# WHAT THE EXERCISE ASKS
Could the data below be copied exactly, minus the pictures?

-- RECORD EXCERPTS follows --

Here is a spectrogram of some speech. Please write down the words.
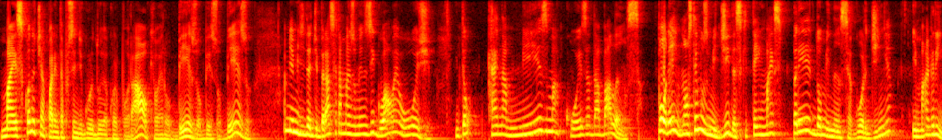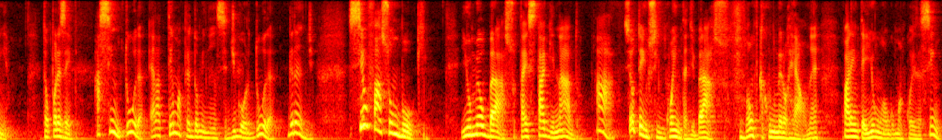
Mas quando eu tinha 40% de gordura corporal, que eu era obeso, obeso, obeso, a minha medida de braço era mais ou menos igual é hoje. Então cai na mesma coisa da balança. Porém, nós temos medidas que têm mais predominância gordinha e magrinha. Então, por exemplo, a cintura ela tem uma predominância de gordura grande. Se eu faço um bulk e o meu braço está estagnado, ah, se eu tenho 50 de braço, vamos ficar com o número real, né? 41, alguma coisa assim,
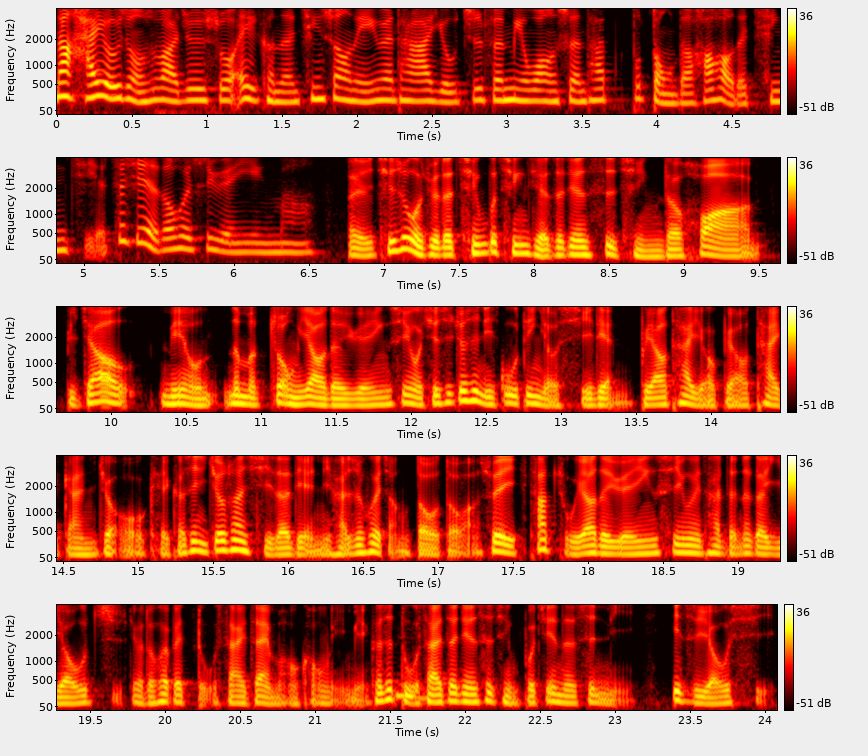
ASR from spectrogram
那还有一种说法就是说，哎，可能青少年因为他油脂分泌旺盛，他不懂得好好的清洁，这些也都会是原因吗？哎，其实我觉得清不清洁这件事情的话，比较没有那么重要的原因，是因为其实就是你固定有洗脸，不要太油，不要太干就 OK。可是你就算洗了脸，你还是会长痘痘啊。所以它主要的原因是因为它的那个油脂有的会被堵塞在毛孔里面。可是堵塞这件事情不见得是你一直有洗。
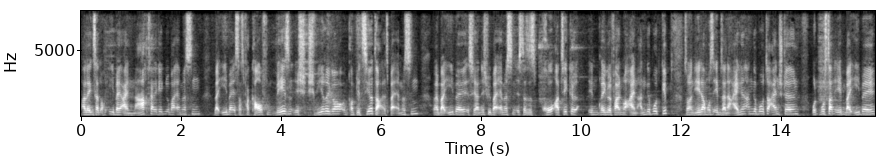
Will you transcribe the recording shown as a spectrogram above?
Allerdings hat auch eBay einen Nachteil gegenüber Amazon. Bei eBay ist das Verkaufen wesentlich schwieriger und komplizierter als bei Amazon, weil bei eBay ist ja nicht wie bei Amazon ist, dass es pro Artikel im Regelfall nur ein Angebot gibt, sondern jeder muss eben seine eigenen Angebote einstellen und muss dann eben bei eBay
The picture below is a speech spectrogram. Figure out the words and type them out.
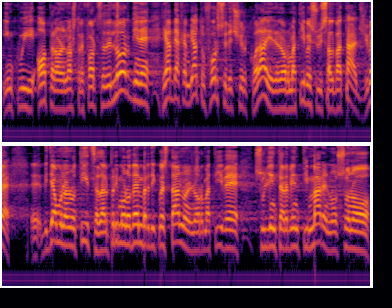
in cui operano le nostre forze dell'ordine e abbia cambiato forse le circolari, le normative sui salvataggi. Beh, eh, vi diamo una notizia, dal primo novembre di quest'anno le normative sugli interventi in mare non sono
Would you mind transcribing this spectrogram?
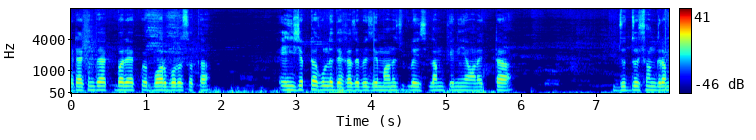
এটা কিন্তু একবারে এক বর্বরচতা। এই হিসেবটা করলে দেখা যাবে যে মানুষগুলো ইসলামকে নিয়ে অনেকটা যুদ্ধ সংগ্রাম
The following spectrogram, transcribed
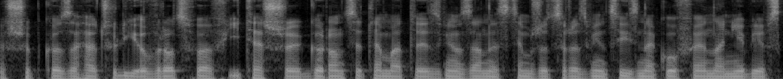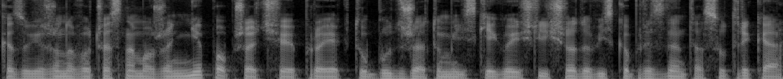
e, szybko zahaczyli o Wrocław i też e, gorący temat e, związany z tym, że coraz więcej znaków e, na niebie wskazuje, że Nowoczesna może nie poprzeć e, projektu budżetu miejskiego, jeśli środowisko prezydenta Sutryka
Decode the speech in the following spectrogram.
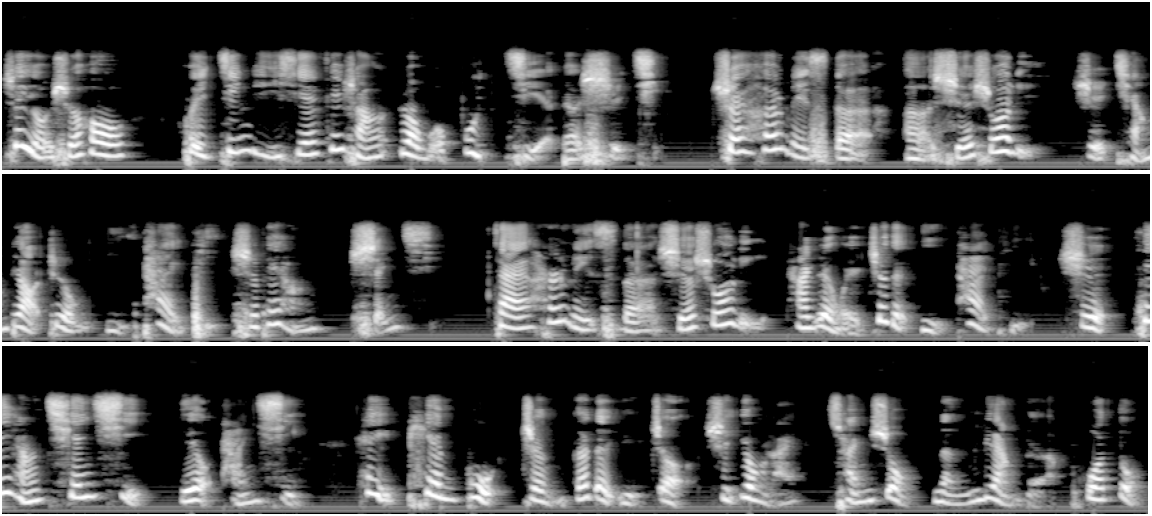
所以有时候会经历一些非常让我不解的事情。所以 Hermes 的呃学说里是强调这种以太体是非常神奇，在 Hermes 的学说里，他认为这个以太体。是非常纤细，也有弹性，可以遍布整个的宇宙，是用来传送能量的波动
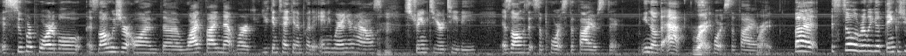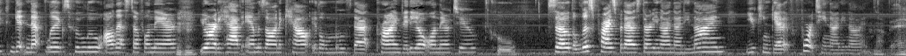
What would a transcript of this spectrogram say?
It's super portable. As long as you're on the Wi-Fi network, you can take it and put it anywhere in your house, Mhm. stream to your TV, as long as it supports the Fire Stick. You know, the app Right. supports the Fire. Right. But it's still a really good thing because you can get Netflix, Hulu, all that stuff on there. hmm You already have Amazon account. It'll move that Prime Video on there too. Cool. So the list price for that is thirty nine ninety nine. You can get it for fourteen ninety nine. Not bad.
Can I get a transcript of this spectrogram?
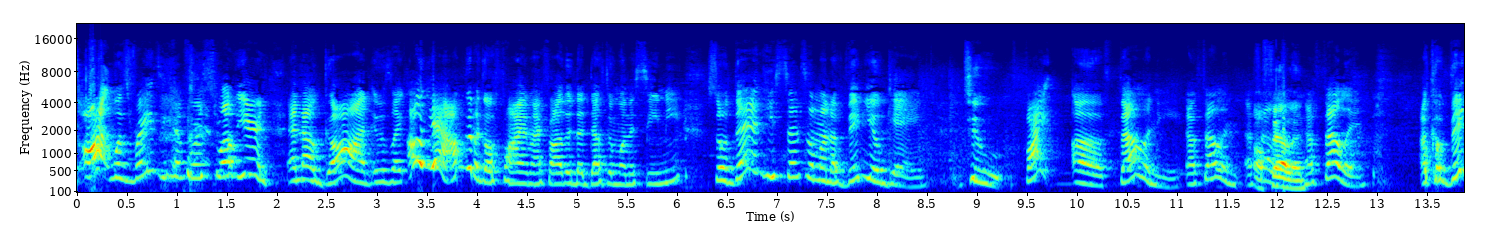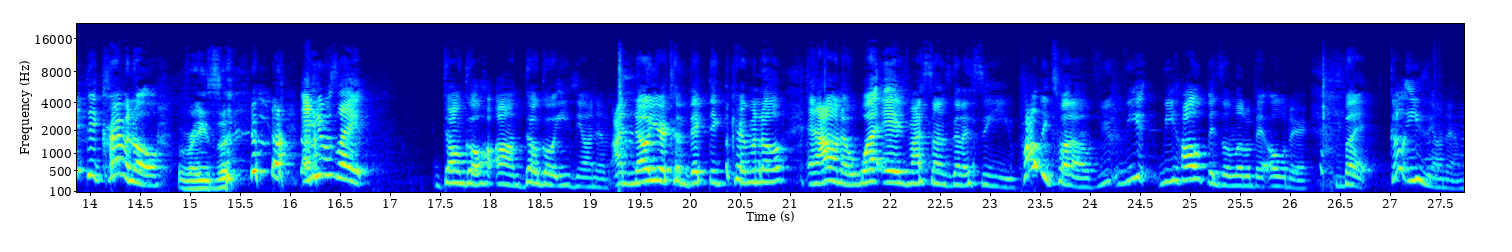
His aunt was raising him for 12 years, and now gone. It was like, oh yeah, I'm gonna go find my father that doesn't want to see me. So then he sends him on a video game to fight a felony, a felon, a, felon, felon. a felon, a convicted criminal, Razor. and he was like. Don't go, um, don't go easy on him. I know you're a convicted criminal, and I don't know what age my son's gonna see you. Probably twelve. We, we, we hope is a little bit older, but go easy on him.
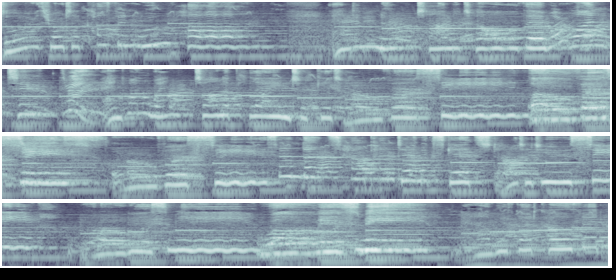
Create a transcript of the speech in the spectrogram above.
Sore throat, a cough, and woo-ha. And in no time at all, there were one, two, three. And one went on a plane, to get overseas. Overseas. Overseas. And that's how pandemics get started, you see. Woe is me. Woe is me. Now we've got COVID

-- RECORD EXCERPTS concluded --

# TASK OUTPUT
Here is a spectrogram of some speech. Please write down the words.
Mas quando eu tinha 40% de gordura corporal, que eu era obeso, obeso, obeso, a minha medida de braço era mais ou menos igual é hoje. Então cai na mesma coisa da balança. Porém, nós temos medidas que têm mais predominância gordinha e magrinha. Então, por exemplo, a cintura ela tem uma predominância de gordura grande. Se eu faço um bulk e o meu braço está estagnado, ah, se eu tenho 50 de braço, vamos ficar com o número real, né? 41, alguma coisa assim,
ASR from spectrogram
那还有一种说法就是说，哎，可能青少年因为他油脂分泌旺盛，他不懂得好好的清洁，这些也都会是原因吗？哎，其实我觉得清不清洁这件事情的话，比较没有那么重要的原因，是因为其实就是你固定有洗脸，不要太油，不要太干就 OK。可是你就算洗了脸，你还是会长痘痘啊。所以它主要的原因是因为它的那个油脂有的会被堵塞在毛孔里面。可是堵塞这件事情不见得是你一直有洗。
Will you transcribe the recording shown as a spectrogram above?
Allerdings hat auch eBay einen Nachteil gegenüber Amazon. Bei eBay ist das Verkaufen wesentlich schwieriger und komplizierter als bei Amazon, weil bei eBay ist ja nicht wie bei Amazon ist, dass es pro Artikel im Regelfall nur ein Angebot gibt, sondern jeder muss eben seine eigenen Angebote einstellen und muss dann eben bei eBay
The picture below is a speech spectrogram. Figure out the words and type them out.
in cui operano le nostre forze dell'ordine e abbia cambiato forse le circolari, le normative sui salvataggi. Beh, eh, vi diamo una notizia, dal primo novembre di quest'anno le normative sugli interventi in mare non sono
Would you mind transcribing this spectrogram?
এটা কিন্তু একবারে এক বর্বরচতা। এই হিসেবটা করলে দেখা যাবে যে মানুষগুলো ইসলামকে নিয়ে অনেকটা যুদ্ধ সংগ্রাম
The following spectrogram, transcribed
e, szybko zahaczyli o Wrocław i też e, gorący temat e, związany z tym, że coraz więcej znaków e, na niebie wskazuje, że Nowoczesna może nie poprzeć e, projektu budżetu miejskiego, jeśli środowisko prezydenta Sutryka
Decode the speech in the following spectrogram.
所以有时候会经历一些非常让我不解的事情。所以 Hermes 的呃学说里是强调这种以太体是非常神奇，在 Hermes 的学说里，他认为这个以太体。是非常纤细，也有弹性，可以遍布整个的宇宙，是用来传送能量的波动
What would a transcript of this spectrogram say?
It's super portable. As long as you're on the Wi-Fi network, you can take it and put it anywhere in your house, Mhm. stream to your TV, as long as it supports the Fire Stick. You know, the app Right. supports the Fire. Right. But it's still a really good thing because you can get Netflix, Hulu, all that stuff on there. hmm You already have Amazon account. It'll move that Prime Video on there too. Cool. So the list price for that is thirty nine ninety nine. You can get it for fourteen ninety nine. Not bad.
Can I get a transcript of this spectrogram?
His aunt was raising him for 12 years, and now gone. It was like, oh yeah, I'm gonna go find my father that doesn't want to see me. So then he sends him on a video game to fight a felony, a felon, a, felon, felon. a felon, a convicted criminal, Razor. and he was like. Don't go, um, don't go easy on him. I know you're a convicted criminal, and I don't know what age my son's gonna see you. Probably twelve. We, we, we hope is a little bit older, but go easy on him.
Create a transcript of the speech in the spectrogram above.
Sore throat, a cough, and woo-ha. And in no time at all, there were one, two, three. And one went on a plane, to get overseas. Overseas. Overseas. And that's how pandemics get started, you see. Woe is me. Woe is me. Now we've got COVID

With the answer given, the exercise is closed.